Mahmood, N. et al. Twisted nondiffracting beams through all dielectric metaaxicons. Nanoscale https://doi.org/10.1039/c9nr04888j (2019).
Barnoski, M. K. Fundamentals of Optical Fiber Communication (Academic Press Inc, Cambridge, 1981).
Microsoft. https://www.microsoft.com/enus/education/students. (2020).
Phillip, H. R. & Taft, E. A. Kramersronig analysis of reflectance data for diamond. Phys. Rev. 136, 1445–1448 (1964).
Autodesk. https://www.autodesk.com/education/freesoftware/3dsmax.
Dare, G. E. A new microscopic principle. Nature https://doi.org/10.1038/162680a0 (1948).
Curtis, J. E., Koss, B. A. & Grier, D. G. Dynamic holographic optical tweezers. Opt. Commun. 207, 169–175 (2002).
Tan, X. et al. Secure optical memory system with polarization encryption. Appl. Opt. 40, 2310 (2001).
Marquet, P. et al. Digital holographic microscopy: a noninvasive contrast imaging technique allowing quantitative visualization of living cells with subwavelength axial accuracy. Opt. Lett. 30, 468–470 (2005).
Kawano, K. et al. Holographic recording and retrieval of polarized light by use of polyester containing cyanoazobenzene units in the side chain. Opt. Lett. 24, 1269 (1999).
Li, Z. et al. Dielectric metaholograms enabled with dual magnetic resonances in visible light. ACS Nano 11, 9382–9389 (2017).
Gerchberg, R. W. & Saxton, W. O. A practical algorithm for the determination of phase from image and diffraction plane pictures. Optik 35, 237–246 (1972).
Wan, W., Gao, J. & Yang, X. Fullcolor plasmonic metasurface holograms. ACS Nano 10, 10671–10680 (2016).

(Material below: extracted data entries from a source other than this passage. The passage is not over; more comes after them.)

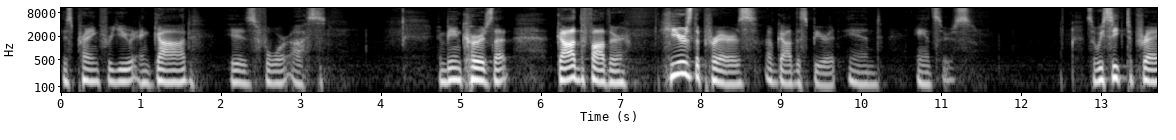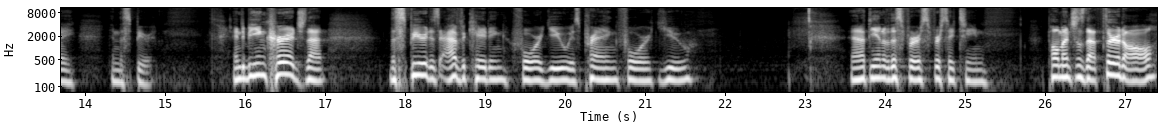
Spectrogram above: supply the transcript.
is praying for you and God is for us. And be encouraged that God the Father hears the prayers of God the Spirit and answers. So we seek to pray in the Spirit. And to be encouraged that the Spirit is advocating for you, is praying for you. And at the end of this verse, verse 18, Paul mentions that third all,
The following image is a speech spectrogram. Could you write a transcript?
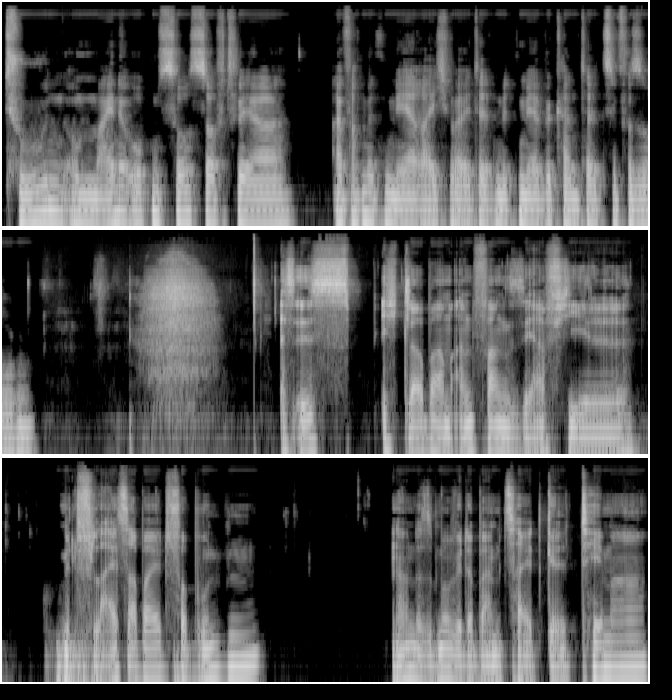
tun, um meine Open Source Software einfach mit mehr Reichweite, mit mehr Bekanntheit zu versorgen? Es ist, ich glaube, am Anfang sehr viel mit Fleißarbeit verbunden. Ja, da sind wir wieder beim Zeitgeld-Thema.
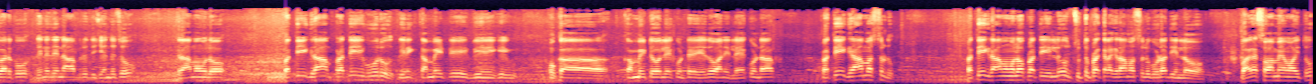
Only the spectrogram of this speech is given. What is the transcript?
వరకు దినదిన అభివృద్ధి చెందుతూ గ్రామంలో ప్రతి గ్రామ ప్రతి ఊరు దీనికి కమిటీ దీనికి ఒక కమిటో లేకుంటే ఏదో అని లేకుండా ప్రతి గ్రామస్తుడు ప్రతి గ్రామంలో ప్రతి ఇల్లు చుట్టుప్రక్కల గ్రామస్తులు కూడా దీనిలో భాగస్వామ్యం అవుతూ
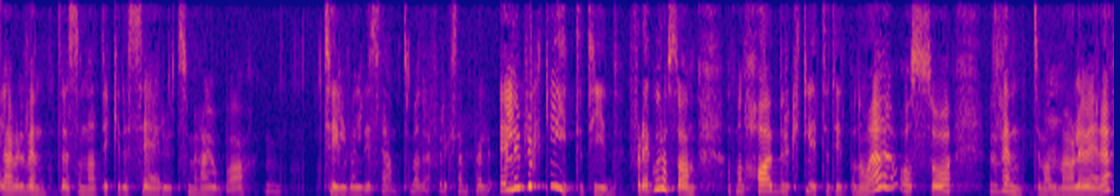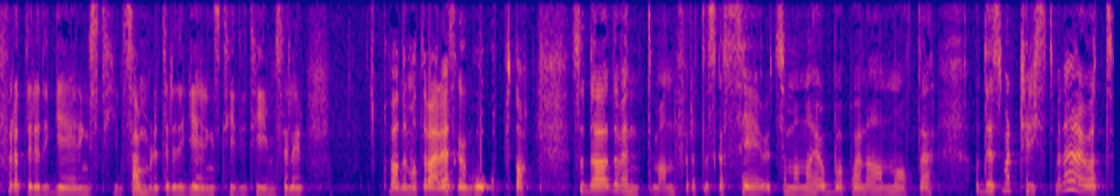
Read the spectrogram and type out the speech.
Jeg vil vente sånn at ikke det ser ut som jeg har jobba til veldig sent med det, f.eks. Eller brukt lite tid. For det går også an. At man har brukt lite tid på noe, og så venter man med å levere for at redigeringstid, samlet redigeringstid i Teams eller hva det måtte være, skal gå opp, da. Så da, da, venter man for at det skal se ut som man har jobba på en annen måte. Og det som er trist med det, er jo at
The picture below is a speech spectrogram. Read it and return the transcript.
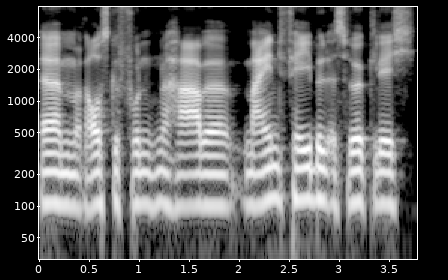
ähm, rausgefunden habe, mein Fable ist wirklich,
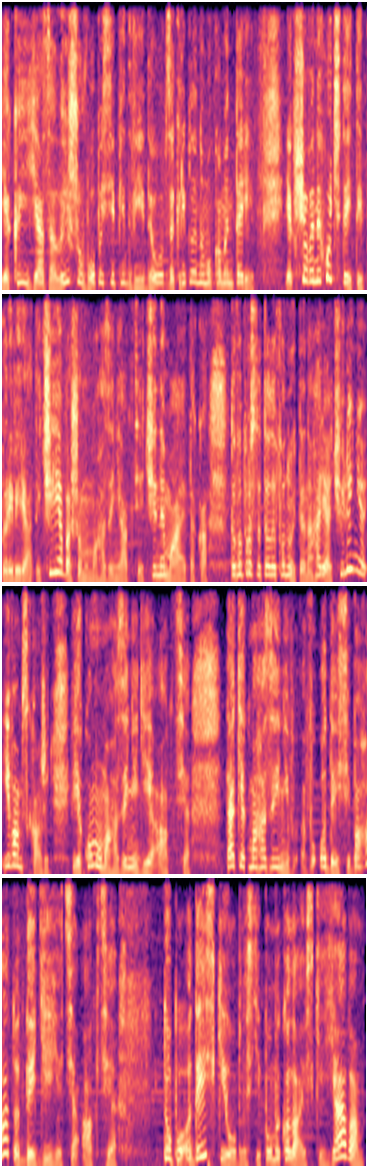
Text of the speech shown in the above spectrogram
який я залишу в описі під відео в закріпленому коментарі. Якщо ви не хочете йти перевіряти, чи є в вашому магазині акція, чи немає така, то ви просто телефонуйте на гарячу лінію і вам скажуть, в якому магазині діє акція. Так як магазинів в Одесі багато, де діє ця акція. То по Одеській області, по Миколаївській, я вам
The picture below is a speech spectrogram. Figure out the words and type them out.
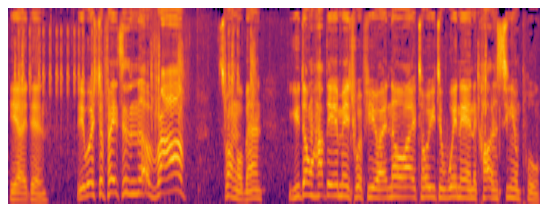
Yeah, I did. Do you wish to face in uh, Wrath? What's wrong, old man? You don't have the image with you. I know I told you to win it in the Coliseum pool.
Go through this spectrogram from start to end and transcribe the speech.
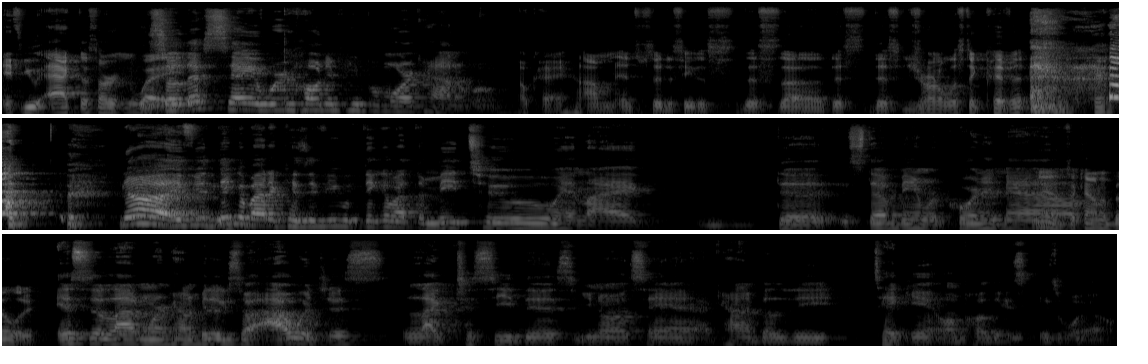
if you act a certain way. So let's say we're holding people more accountable. okay, I'm interested to see this this uh, this this journalistic pivot. no, if you think about it, because if you think about the Me Too and like the stuff being recorded now, yeah, it's accountability. it's a lot more accountability. So I would just like to see this, you know what I'm saying, accountability taken on police as well.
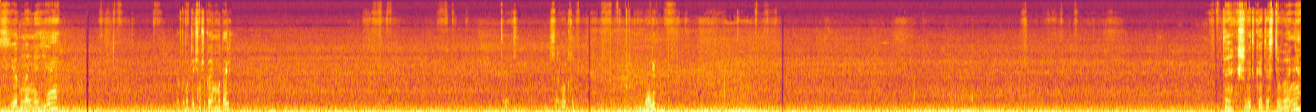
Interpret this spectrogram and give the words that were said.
з'єднання є. Автоматично шукаємо модель. Так, все. Далі. Так, швидке тестування.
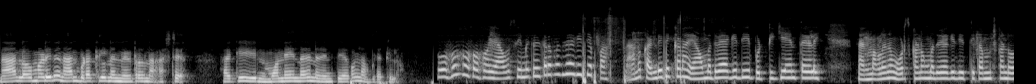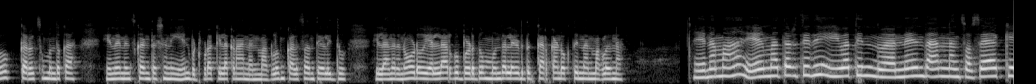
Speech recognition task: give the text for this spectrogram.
ನಾನು ಲವ್ ಮಾಡಿದ್ರೆ ನಾನು ಬಿಡಕ್ಕಿಲ್ಲ ನನ್ನ ನೆಂಟ್ರನ್ನ ಅಷ್ಟೇ. ಹಾಕಿ ಮೊನ್ನೆಯಿಂದನೇ ನನ್ನ ಹೆಂಡತಿ ನಾನು ಬಿಡಕ್ಕಿಲ್ಲ. ಓಹೋ ಯಾವ ಸೀಮಿತ ಥರ ಮದುವೆ ಆಗಿದ್ಯಪ್ಪ? ನಾನು ಕಂಡಿದ್ದೆ ಕಣ, ಯಾವ ಮದುವೆ ಆಗಿದ್ದಿ ಬುಟ್ಟಿಗೆ ಅಂತ ಹೇಳಿ. ನನ್ನ ಮಗಳನ್ನ ಓಡಿಸ್ಕೊಂಡು ಮದುವೆ ಆಗಿದ್ದಿ ತಿಕ್ಕ ಮುಚ್ಕೊಂಡು ಕರೆಸು ಮುಂದಕ್ಕೆ. ಇನ್ನೇನು ನಿನ್ಸ್ಕೊಂಡ ತಕ್ಷಣ ಏನು ಬಿಟ್ಬಿಡೋಕ್ಕಿಲ್ಲ ಕಣ ನನ್ನ ಮಗಳನ್ನ ಕಳ್ಸು ಅಂತ ಹೇಳಿದ್ದು. ಇಲ್ಲಾಂದ್ರೆ ನೋಡು, ಎಲ್ಲರಿಗೂ ಬಡ್ದು, ಮುಂದೆಲ್ಲ ಹಿಡಿದು ಕರ್ಕೊಂಡು ಹೋಗ್ತೀನಿ ನನ್ನ ಮಗಳನ್ನ. ಏನಮ್ಮ, ಏನು ಮಾತಾಡ್ತಿದ್ದಿ ಇವತ್ತಿನ ಮೊನ್ನೆಯಿಂದ ನನ್ನ ಸೊಸೆ ಹಾಕಿ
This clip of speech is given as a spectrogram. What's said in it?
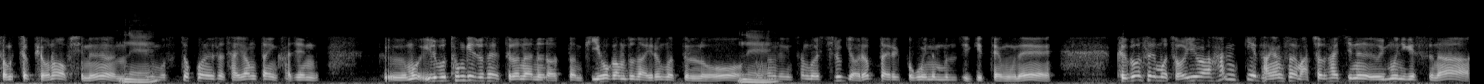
정책 변화 없이는 네. 뭐 수도권에서 자유한국당이 가진 그 뭐 일부 통계조사에서 드러나는 어떤 비호감도나 이런 것들로 네. 정상적인 선거를 치르기 어렵다 이렇게 보고 있는 분들도 있기 때문에 그것을 뭐 저희와 함께 방향성을 맞춰서 할지는 의문이겠으나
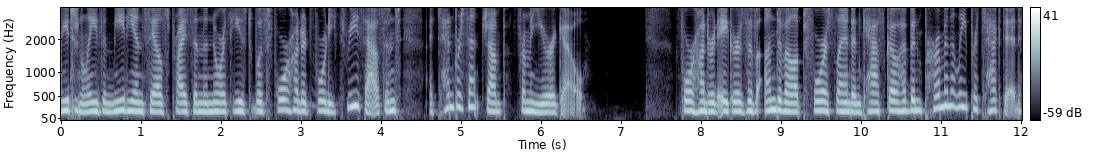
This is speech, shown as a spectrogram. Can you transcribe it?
Regionally, the median sales price in the Northeast was 443,000, a 10% jump from a year ago. 400 acres of undeveloped forest land in Casco have been permanently protected.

Acknowledgements
This work was supported by Higher Education Commission (HEC) of Pakistan though National Research Program for Universities (NRPU) [Project No. 10038/Federal/ NRPU/R&D/HEC/2017]. The authors, therefore, acknowledge the support of HEC with thanks.
Author information
Authors and Affiliations
Contributions
F.A.T. and M.Q.M. conceived the idea and supervised the project. N.M. performed numerical simulations and data analysis. N.M. prepared the manuscript. F.A.T and M.Q.M contributed to the manuscript editing, discussion and writing.
Corresponding author
Ethics declarations
Competing interests
The authors declare no competing interests.
Additional information
Publisher's note
Springer Nature remains neutral with regard to jurisdictional claims in published maps and institutional affiliations.
Rights and permissions
Open Access This article is licensed under a Creative Commons Attribution 4.0 International License, which permits use, sharing, adaptation, distribution and reproduction in any medium or format, as long as you give appropriate credit to the original author(s) and the source, provide a link to the Creative Commons licence, and indicate if changes were made. The images or other third party material in this article are included in the article's Creative Commons licence, unless indicated otherwise in a credit line to the material. If material is not included in the article's Creative Commons licence and your intended use is not permitted by statutory regulation or exceeds the permitted use, you will need to obtain permission directly from the copyright holder. To view a copy of this licence, visit http://creativecommons.org/licenses/by/4.0/.
About this article
Cite this article
Mahmood, N., Mehmood, M.Q. & Tahir, F.A. Diamond stepindex nanowaveguide to structure light efficiently in near and deep ultraviolet regimes. Sci Rep 10, 18502 (2020). https://doi.org/10.1038/s4159802075718x
Received:
Accepted:
Published:
DOI: https://doi.org/10.1038/s4159802075718x
This article is cited by

Antireflecting metasurface for broadband polarization independent absorption at Ku band frequencies
Scientific Reports (2022)
Comments
By submitting a comment you agree to abide by our Terms and Community Guidelines. If you find something abusive or that does not comply with our terms or guidelines please flag it as inappropriate.